In a season once considered dead for the New York Yankees, Gary Sanchez and the rest of the baby bombers have ignited them towards relevancy.
The date was May 5.
The New York Yankees had dropped a 10-inning affair with the Baltimore Orioles by a score of 1-0 and immediately became longshots to ever enter the playoff conversation.
With that loss, New York fell to a brutal 9-17 while sitting seven games out of the American League East and had a mere 11.6% chance of reaching the playoffs just one month into the season.
Their offense was anemic as the “Bronx Bummers” scored the fewest runs in the American League with a run differential of -28.
As a result, and the forecast of their season being cloudy with a chance of no postseason for the third time in four years, general manager Brian Cashman dealt the most valuable assets in Aroldis Chapman, Andrew Miller, and Carlos Beltran at the August 1 non-waiver trade deadline.
Though everyone thought the organization had waved the white flag on the 2016 season, it simultaneously injected a shot of adrenaline into the Yankees’ farm system that now ranks among the best in baseball.
Following the fire sale, the Bombers’ playoff hopes dipped to 2% as they soon found out that Mark Teixeira would call it quits at the end of the season followed by the unconditional release of Alex Rodriguez. With that, it was time to test the farm and see what the kids could do.
Sure, that was neat and served as a symbolic passing of the torch from the old guards to the “Baby Bombers,” but one specific member of this new core has risen above all and could possibly lead New York to the most improbable achievements.
Oh, have you not heard? His name is Gary Sanchez.
Since his call-up on August 3, the 23-year old rookie is slashing .403/.459/.883 with 10 home runs, 20 RBI, and a whole lot of history through just 20 games.
— Elite Sports NY (@EliteSportsNY) August 27, 2016

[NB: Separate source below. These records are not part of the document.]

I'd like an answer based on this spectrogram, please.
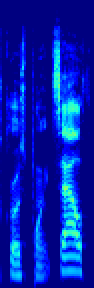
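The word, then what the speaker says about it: Grosse Pointe South: I did pronounce their their school wrong by accident. It's Gross Point South.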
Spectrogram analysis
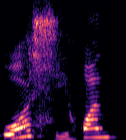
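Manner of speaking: slow, clearly spaced 我喜欢; slow model repetition. Shown as a demonstration. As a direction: say 我喜欢 slowly, syllable by syllable. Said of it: "You keep trying to say this".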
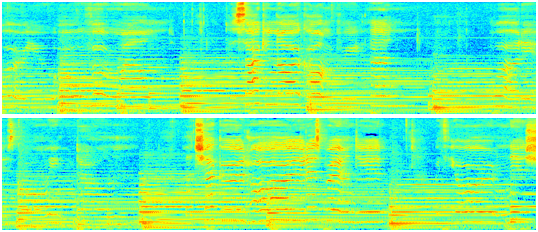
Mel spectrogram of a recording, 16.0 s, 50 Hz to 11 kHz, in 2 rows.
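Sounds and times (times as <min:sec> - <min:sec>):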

With yet another home run in last night’s 14-4 victory over the Baltimore Orioles, Sanchez tied George Scott and Trevor Story for the most home runs through the first 22 games of his career, set the record for the most home runs in a calendar month by a Yankees’ rookie, and became the first player in baseball history to smash up 10 homers and 30 hits in his first 22 games.
Since August 15, Sanchez leads all of baseball with a .541 batting average, eight home runs, a .614 OBP, a 1.297 slugging percentage, 12 extra-base hits, and 48 total bases. Incredible.

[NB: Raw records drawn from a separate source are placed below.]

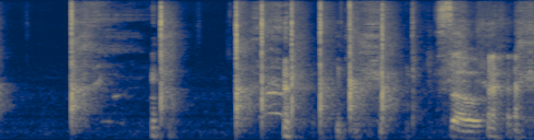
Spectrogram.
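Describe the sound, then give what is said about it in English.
Slow hand claps, widely spaced at first and then coming a little faster, sharp and fairly loud, with voices calling out and cheering over the later claps. “It's supposed to slow clap at first.”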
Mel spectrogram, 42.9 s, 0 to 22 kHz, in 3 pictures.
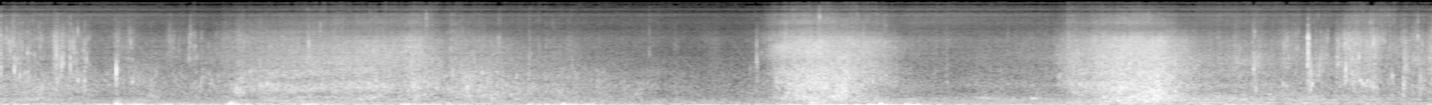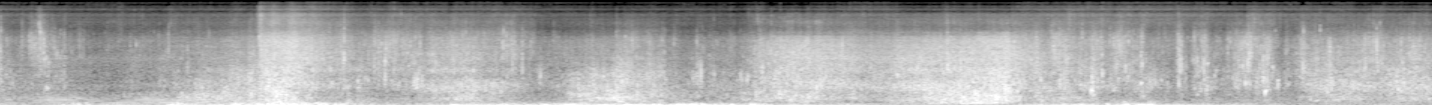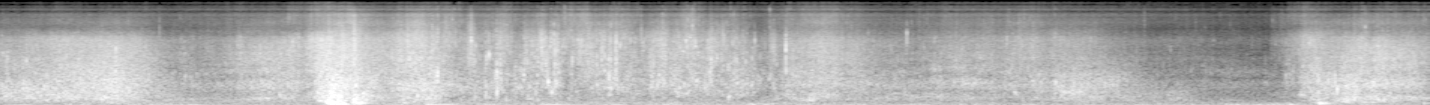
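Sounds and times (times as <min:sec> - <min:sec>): wind on microphone: 0:00.0 - 0:13.4, 0:14.4 - 0:26.9
small waves washing onto beach: 0:00.0 - 0:42.9
low motor drone: 0:08.9 - 0:19.0.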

Beyond individual achievement, however, New York owns the best record in the American League East since his promotion and have scored the third most runs in the AL.

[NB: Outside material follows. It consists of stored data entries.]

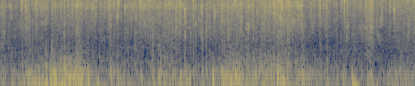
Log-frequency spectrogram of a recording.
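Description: A pad of brown honeycomb kraft paper wrap is crumpled and squeezed between the fingertips. It makes a steady, dense crinkling and crackling with a soft low rustle underneath and bright papery crackle on top. The sound swells and eases slightly over the clip without ever stopping.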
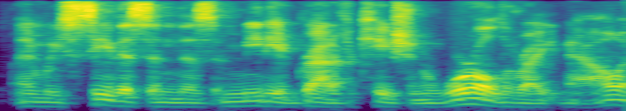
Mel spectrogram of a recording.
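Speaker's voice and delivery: ordinary talk, nothing marked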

The standings now show you the Yankees are 3.5 games behind the O’s with 35 games left to play and eight meetings with them left. They also play 22 games against AL East – a division they are just 5.5 games back from – teams that rank in front of them.
Sure, a berth is far fetched as they truly have to surpass some of the best in the league, however, Sanchez has singlehandedly risen their postseason chances from 2.1% to 5.4% since coming to the Bronx.
If the “monster that keeps on eating” continues to chomp, rookie sensations Chad Green and Luis Cessa continue to dominate, and the rest of the lineup continues to follow in Sanchez’s lead: playoffs may not be Yankee-less after all.